TASK BRIEF
An exact copy of every entry is needed here; the images stay out.

Stored items from a collection:
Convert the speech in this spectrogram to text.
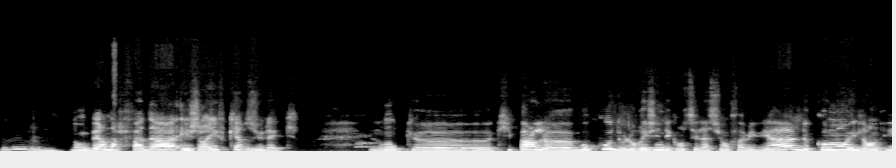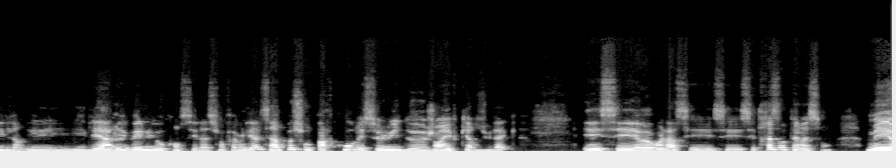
Hmm. Donc Bernard Fada et Jean-Yves Kerzulek. Donc, euh, qui parle euh, beaucoup de l'origine des constellations familiales, de comment il, il, est arrivé lui aux constellations familiales. C'est un peu son parcours et celui de Jean-Yves Kerzulek. Et c'est euh, voilà, c'est très intéressant. Mais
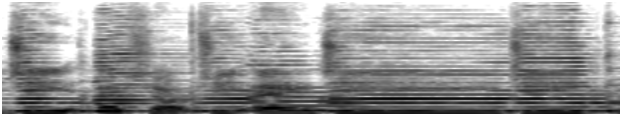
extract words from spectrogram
G F sharp G A G G.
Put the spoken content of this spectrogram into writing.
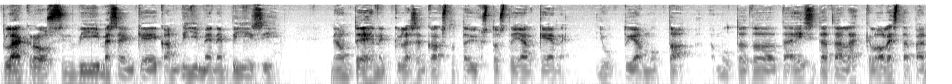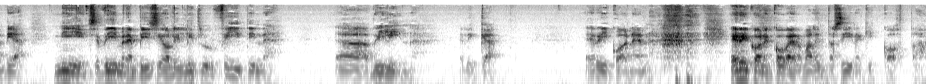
Black Rosein viimeisen keikan viimeinen biisi. Ne on tehnyt kyllä sen 2011 jälkeen juttuja, mutta, mutta tota, ei sitä tällä hetkellä ole sitä bändiä. Niin, se viimeinen biisi oli Little Feetin äh, Willin, eli erikoinen, erikoinen cover-valinta siinäkin kohtaa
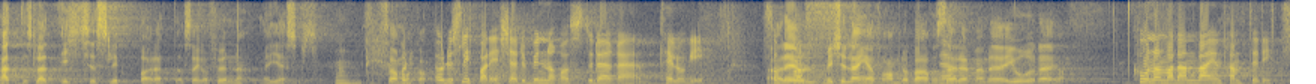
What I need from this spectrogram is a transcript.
rett og slett ikke slippe dette som jeg har funnet med Jesus. Mm. Og, og, du slipper det ikke? Du begynner å studere teologi? Såpass. Ja, Det er jo mye lenger fram, bare for å ja. si det, men jeg gjorde det, ja. Hvordan var den veien frem til dit?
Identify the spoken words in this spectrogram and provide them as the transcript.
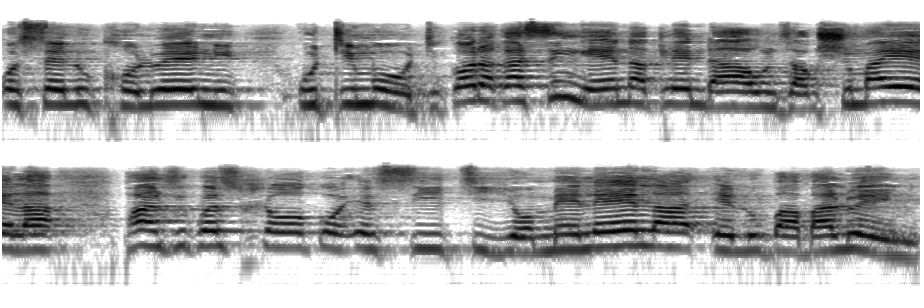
oselukholweni uTimothy. Kodwa kasingena kule ndawo ndiza kushumayela phansi kwesihloko esithi yomelela elubabalweni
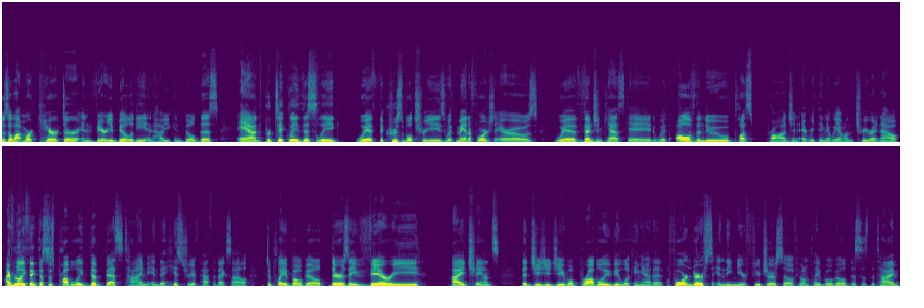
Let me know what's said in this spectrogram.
There's a lot more character and variability in how you can build this. And particularly this league with the Crucible trees, with Mana Forged arrows, with Vengeance Cascade, with all of the new plus proj and everything that we have on the tree right now. I really think this is probably the best time in the history of Path of Exile to play a bow build. There is a very high chance that GGG will probably be looking at it for nerfs in the near future. So if you want to play bow build, this is the time.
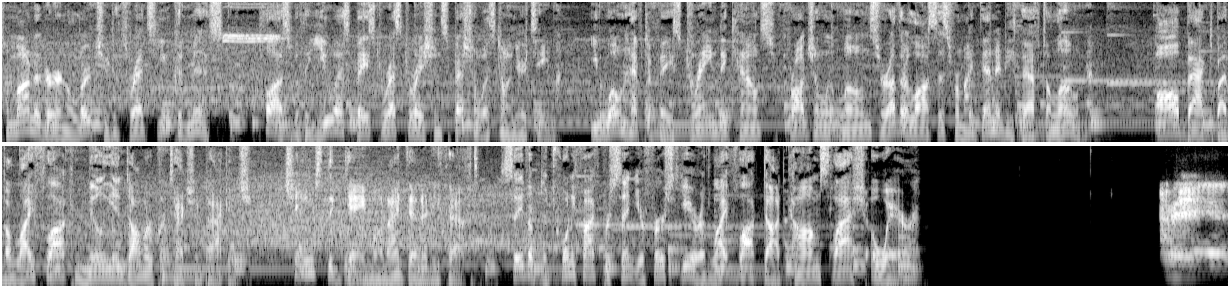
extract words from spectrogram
to monitor and alert you to threats you could miss. Plus, with a U.S.-based restoration specialist on your team, you won't have to face drained accounts, fraudulent loans, or other losses from identity theft alone. All backed by the LifeLock Million Dollar Protection Package. Change the game on identity theft. Save up to 25% your first year at LifeLock.com slash aware. I mean,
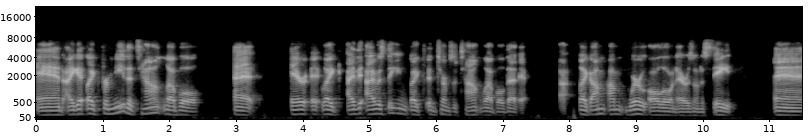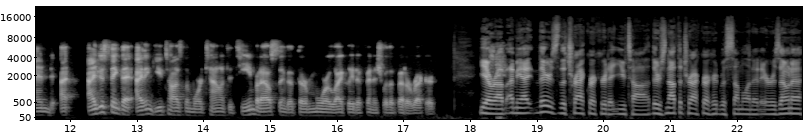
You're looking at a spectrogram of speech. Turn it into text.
and I get like for me the talent level at air like I I was thinking like in terms of talent level that uh, like I'm I'm we're all on Arizona State, and I I just think that I think Utah's the more talented team, but I also think that they're more likely to finish with a better record. Yeah, Rob. I mean, I, there's the track record at Utah. There's not the track record with someone at Arizona.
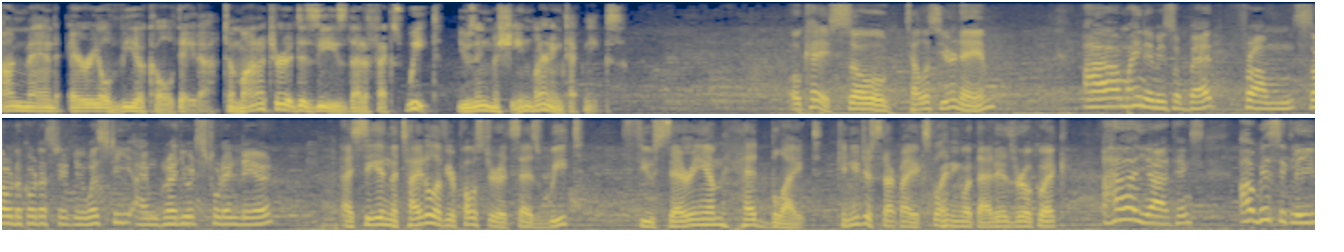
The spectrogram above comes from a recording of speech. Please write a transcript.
unmanned aerial vehicle data, to monitor a disease that affects wheat using machine learning techniques. Okay, so tell us your name. Uh, my name is Obed from South Dakota State University. I'm graduate student there. I see in the title of your poster it says wheat fusarium head blight. Can you just start by explaining what that is real quick? Uh, yeah, thanks. Uh, basically,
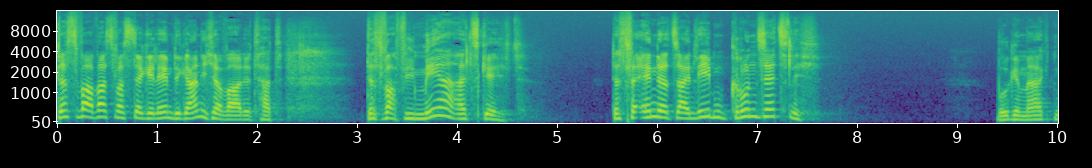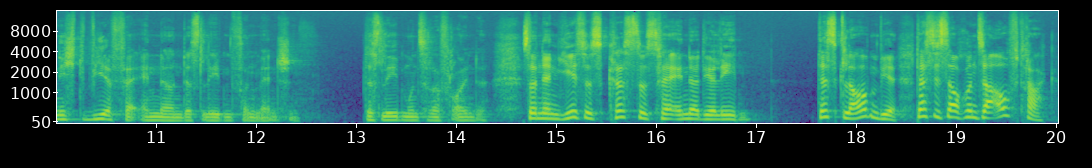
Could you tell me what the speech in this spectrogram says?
Das war was, was der Gelähmte gar nicht erwartet hat. Das war viel mehr als Geld. Das verändert sein Leben grundsätzlich. Wohlgemerkt, nicht wir verändern das Leben von Menschen, das Leben unserer Freunde, sondern Jesus Christus verändert ihr Leben. Das glauben wir. Das ist auch unser Auftrag.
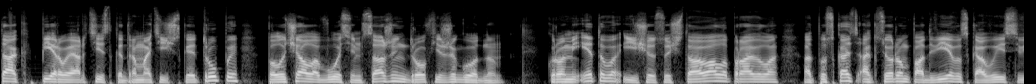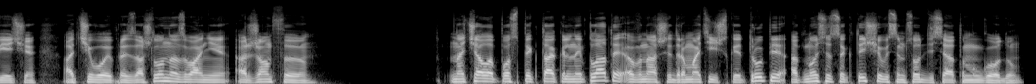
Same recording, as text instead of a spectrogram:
Так, первая артистка драматической труппы получала 8 сажень дров ежегодно. Кроме этого, еще существовало правило отпускать актерам по две восковые свечи, от чего и произошло название «Аржан-фeu». Начало постспектакльной платы в нашей драматической труппе относится к 1810 году.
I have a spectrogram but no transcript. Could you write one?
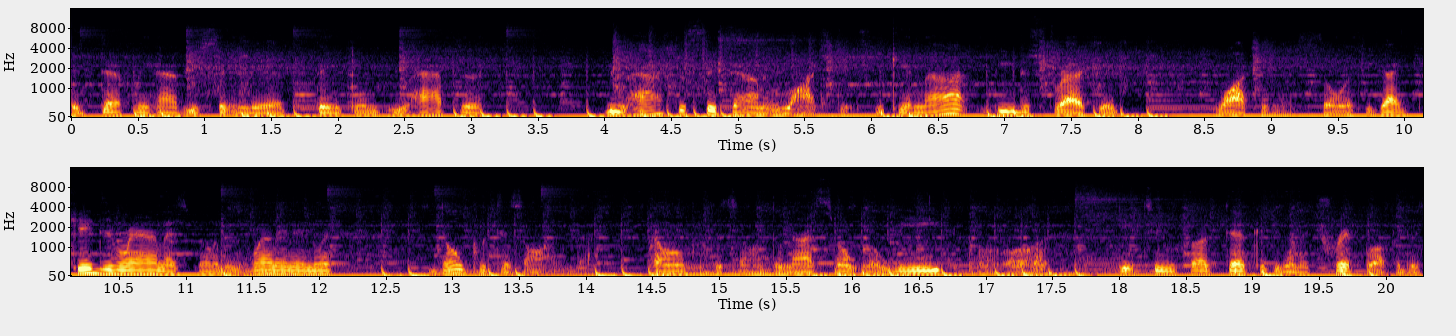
It definitely have you sitting there thinking. You have to, you have to sit down and watch this. You cannot be distracted watching this. So if you got kids around that's to be running and don't put this on. Don't put this on. Do not smoke no weed or, or get too fucked up because you're gonna trip off of this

RESPONSE TO THIS TASK
Convert the speech in this spectrogram to text.
Hmm. Donc Bernard Fada et Jean-Yves Kerzulek. Donc, euh, qui parle euh, beaucoup de l'origine des constellations familiales, de comment il, il, est arrivé lui aux constellations familiales. C'est un peu son parcours et celui de Jean-Yves Kerzulek. Et c'est euh, voilà, c'est très intéressant. Mais
extract words from spectrogram
G F sharp G A G G.
Put the spoken content of this spectrogram into writing.
Black Rosein viimeisen keikan viimeinen biisi. Ne on tehnyt kyllä sen 2011 jälkeen juttuja, mutta, mutta tota, ei sitä tällä hetkellä ole sitä bändiä. Niin, se viimeinen biisi oli Little Feetin äh, Willin, eli erikoinen, erikoinen cover-valinta siinäkin kohtaa
What I need from this spectrogram is a transcript.
rett og slett ikke slippe dette som jeg har funnet med Jesus. Mm. Og, og, du slipper det ikke? Du begynner å studere teologi? Såpass. Ja, Det er jo mye lenger fram, bare for å ja. si det, men jeg gjorde det, ja. Hvordan var den veien frem til dit?
Identify the spoken words in this spectrogram and provide them as the transcript.
oselukholweni uTimothy. Kodwa kasingena kule ndawo ndiza kushumayela phansi kwesihloko esithi yomelela elubabalweni
Let me know what's said in this spectrogram.
There's a lot more character and variability in how you can build this. And particularly this league with the Crucible trees, with Mana Forged arrows, with Vengeance Cascade, with all of the new plus proj and everything that we have on the tree right now. I really think this is probably the best time in the history of Path of Exile to play a bow build. There is a very high chance that GGG will probably be looking at it for nerfs in the near future. So if you want to play bow build, this is the time.
extract words from spectrogram
to monitor and alert you to threats you could miss. Plus, with a U.S.-based restoration specialist on your team, you won't have to face drained accounts, fraudulent loans, or other losses from identity theft alone. All backed by the LifeLock Million Dollar Protection Package. Change the game on identity theft. Save up to 25% your first year at LifeLock.com slash aware. I mean,
You're looking at a spectrogram of speech. Turn it into text.
and I get like for me the talent level at air like I I was thinking like in terms of talent level that uh, like I'm I'm we're all on Arizona State, and I I just think that I think Utah's the more talented team, but I also think that they're more likely to finish with a better record. Yeah, Rob. I mean, I, there's the track record at Utah. There's not the track record with someone at Arizona.
The spectrogram above comes from a recording of speech. Please write a transcript.
unmanned aerial vehicle data, to monitor a disease that affects wheat using machine learning techniques. Okay, so tell us your name. Uh, my name is Obed from South Dakota State University. I'm graduate student there. I see in the title of your poster it says wheat fusarium head blight. Can you just start by explaining what that is real quick? Uh, yeah, thanks. Uh, basically,
Could you tell me what the speech in this spectrogram says?
Das war was, was der Gelähmte gar nicht erwartet hat. Das war viel mehr als Geld. Das verändert sein Leben grundsätzlich. Wohlgemerkt, nicht wir verändern das Leben von Menschen, das Leben unserer Freunde, sondern Jesus Christus verändert ihr Leben. Das glauben wir. Das ist auch unser Auftrag.
Same recording, as text instead of a spectrogram:
Так, первая артистка драматической труппы получала 8 сажень дров ежегодно. Кроме этого, еще существовало правило отпускать актерам по две восковые свечи, от чего и произошло название «Аржан-фeu». Начало постспектакльной платы в нашей драматической труппе относится к 1810 году.
I have a spectrogram but no transcript. Could you write one?
It definitely have you sitting there thinking. You have to, you have to sit down and watch this. You cannot be distracted watching this. So if you got kids around that's to be running and don't put this on. Don't put this on. Do not smoke no weed or, or get too fucked up because you're gonna trip off of this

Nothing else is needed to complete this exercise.